I also take my cues from the analog world, in helping clients consider how digital might get applied. Much of the banking world has, for decades, had brochures and other material available for customers who want to learn more about products and services. But we know the percentage of customers who flow through branches and actually take that marketing collateral is very low.
So why then would making that material also available by tapping an NFC-enabled phone, or accepting messages by Bluetooth, be better? The latter, Bluetooth-driven proximity marketing, has generated a lot of interest and activity since Apple debuted its iBeacons last year. But earlier versions of that technology have been around for more than a decade, and there has never been much enthusiasm among consumers to have coupons, offers and pitches pushed to their phones.
The new Bluetooth Low Energy beacons (which are not, by the way, unique to Apple) have more capabilities, and some of the possibilities are intriguing. Strategically positioned beacons can, for example, provide real-time, quantitative data on how customers move past, into and through branches, as well as where they dwell.
The point here is that analytics technology offers none of the marketing sizzle of interactive apps or big gesture-driven video walls, but the data can generate a Wow from the people who steadily looking at ways to drive branch experiences and performance.
Immense Power When Done Right
It’s important to always remember interactive technology is just plastic, glass, precious metals and binary numbers.

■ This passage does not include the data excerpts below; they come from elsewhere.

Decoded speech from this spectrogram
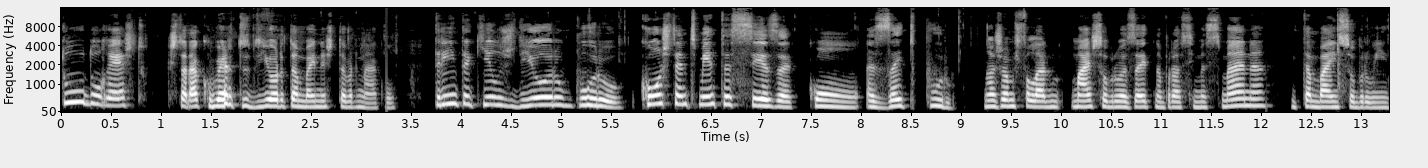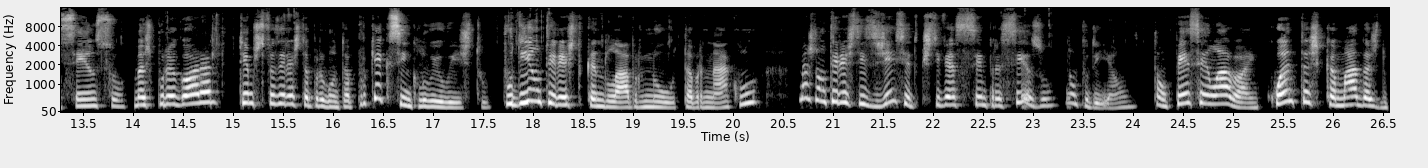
tudo o resto que estará coberto de ouro também neste tabernáculo. 30 quilos de ouro puro, constantemente acesa com azeite puro. Nós vamos falar mais sobre o azeite na próxima semana e também sobre o incenso. Mas por agora temos de fazer esta pergunta: por que é que se incluiu isto? Podiam ter este candelabro no tabernáculo, mas não ter esta exigência de que estivesse sempre aceso? Não podiam. Então pensem lá bem: quantas camadas de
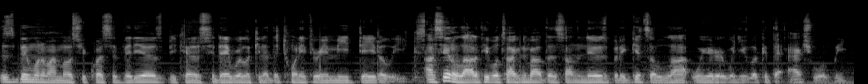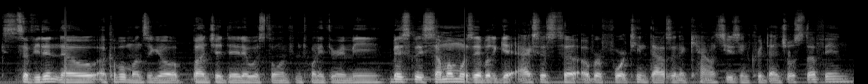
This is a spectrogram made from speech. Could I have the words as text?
This has been one of my most requested videos because today we're looking at the 23andMe data leaks. I've seen a lot of people talking about this on the news, but it gets a lot weirder when you look at the actual leaks. So if you didn't know, a couple months ago, a bunch of data was stolen from 23andMe. Basically, someone was able to get access to over 14,000 accounts using credential stuffing,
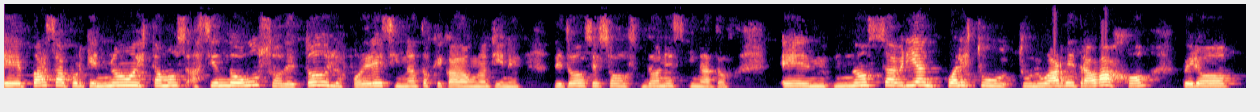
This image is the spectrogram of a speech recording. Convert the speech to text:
eh, pasa porque no estamos haciendo uso de todos los poderes innatos que cada uno tiene, de todos esos dones innatos. Eh, no sabrían cuál es tu, lugar de trabajo, pero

Technology, without great strategy and execution, will only deliver some very short-term “Wow Factor.”
It can work (really well) when you take the time — starting at the concept stage — to figure out what makes sense for the specific place, people and moments. What will create a big and lasting visual impact?
When interactive technology is designed as part of the customer journey and integrated into the sales choreography of branches, it can have real impact. We also know that younger demographic groups assume and expect interaction will be available on screens of any size — certainly the screens in their hands.
But young adults who’ve never known a world without the web and wireless connectivity still expect experiences to deliver value. They may be far more conditioned to use touchscreens, but that doesn’t mean they’ll keep using something.
The key is to approach interactive and other splashy technology as an innovation project first. There is immense value in testing and tweaking to see not only what resonates with customers, but what fits with the organization and delivers on tangible objectives.
It’s really meaningful when the common reactions shift from: “Wow, that’s one big screen” or “Wow, now I know why my banking fees went up” to “Wow, THIS is where I want to do my banking.”
Tom Pritzker is the EVP Sales, Marketing & Relationship Management at JohnRyan. JohnRyan’s digital signage platform is the most widely installed in the U.S. and Europe, supporting networks from 70 to 3,000 branches. The company continues to innovate by enhancing its digital signage offering with the latest interactive, tablet and mobile technologies. You can follow John Ryan on Twitter by clicking here.